Entries shown:
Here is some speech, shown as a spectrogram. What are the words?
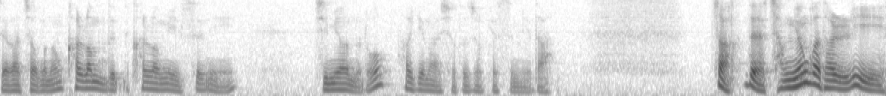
제가 적어놓은 칼럼, 칼럼이 있으니 지면으로 확인하셔도 좋겠습니다. 자, 근데 작년과 달리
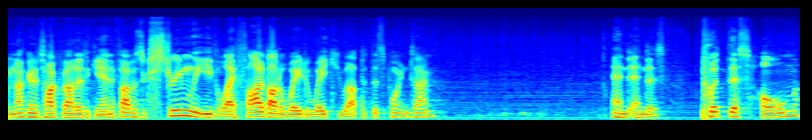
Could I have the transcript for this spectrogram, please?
I'm not going to talk about it again. If I was extremely evil, I thought about a way to wake you up at this point in time and, and to put this home,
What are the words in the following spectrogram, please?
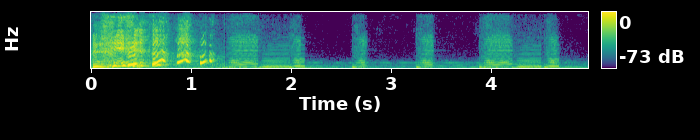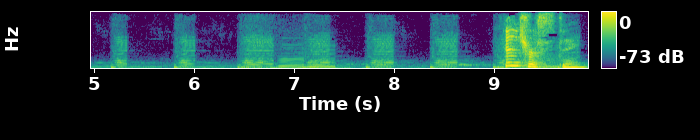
Interesting.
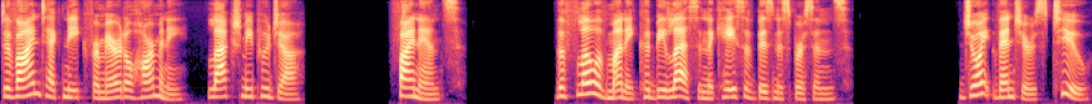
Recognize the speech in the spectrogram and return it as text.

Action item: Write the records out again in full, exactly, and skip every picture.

Answer section:
Here is some speech, shown as a spectrogram. What are the words?
제가 적어놓은 칼럼, 칼럼이 있으니 지면으로 확인하셔도 좋겠습니다. 자, 근데 작년과 달리
Could I have the transcript for this spectrogram, please?
I'm not going to talk about it again. If I was extremely evil, I thought about a way to wake you up at this point in time and, and to put this home,
What are the words in the following spectrogram, please?
Interesting.
Recognize the speech in the spectrogram and return it as text.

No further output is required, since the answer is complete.